Bb Bebop Blues Comping Lessons The Bebop Blues Comping Series is essential for the aspiring guitarist. It's a great place to start jazz comping. Understand how a blues chord progression is played differently in the R&B rock n' roll style as opposed to the bebop jazz style. Learn to play chords and bass line at the same time and create melody within your comping. Each lesson includes a video and a PDF file of music written in both tab and notation. Practice tracks are also available in this series as an MP3 download.
Review by Dr. Matt Warnock, former student & reviewer "Severson’s teaching approach is informative and comprehensive.
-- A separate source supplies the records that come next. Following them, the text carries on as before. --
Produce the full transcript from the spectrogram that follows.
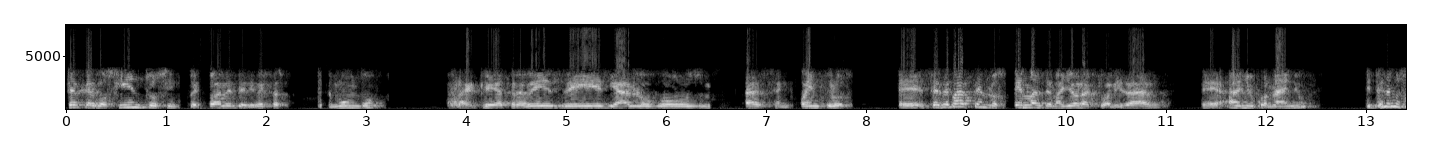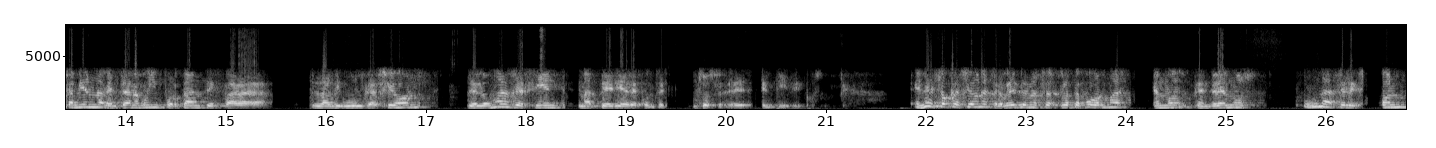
cerca de 200 intelectuales de diversas partes del mundo para que a través de diálogos, encuentros, eh, se debaten los temas de mayor actualidad eh, año con año. Y tenemos también una ventana muy importante para la divulgación de lo más reciente en materia de acontecimientos eh, científicos. En esta ocasión, a través de nuestras plataformas, tendremos una selección,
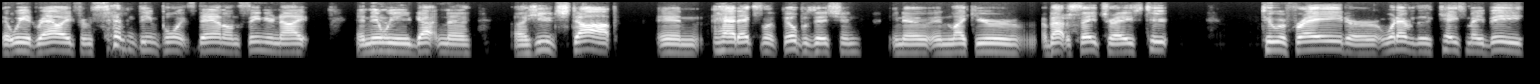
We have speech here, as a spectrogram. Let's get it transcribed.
that we had rallied from 17 points down on senior night, and then we had gotten a a huge stop and had excellent field position, you know, and like you're about to say, Trace, two too afraid or whatever the case may be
Never going over the viewer’s head, he prefers to use theory to explain why a certain chord or phrase sounded good, not as a teaching tool unto itself. For those readers who shy away from learning jazz because it comes off as being all theory and no fun, this video series aims to change all of that. Each example is performed first, with the theory and fingerings etc. explained later. By presenting the material in this fashion, Severson has ensured that anyone, regardless of their theoretical background, can learn to play bebop jazz chords, without an abundance of theory getting in the way of enjoying these great études." mattwarnockguitar.com
STUDENT COMMENT The Bebop Blues 1-6 lessons are very cool. I've worked on 1, 2 and 5 so far. Each lesson only $1.99 !!!... these lessons are worth 50 times what I paid. The description of the chord substitutions was very helpful. The lessons are delivered in such a way that it was easy for me to make my own chord diagrams for the unfamiliar passages. I think listening to the track over and over and putting to memory is the way to go. Getting the feel seems important to me. That can't always be conveyed via sheet music as we know. Good job. Cheers. Jim Rolfe on October 9, 2008
What is Bebop? See description at the bottom of this page.
WIKIPEDIA DESCRIPTION OF BEBOP or BOP, a style of jazz characterized by a fast tempo, instrumental virtuosity, and improvisation based on the combination of harmonic structure and sometimes references to the melody. It was developed in the early and mid-1940s. It first surfaced in musicians' argot some time during the first two years of American involvement in the Second World War. This style of jazz ultimately became synonymous with modern jazz, as either category reached a certain final maturity in the 1960s.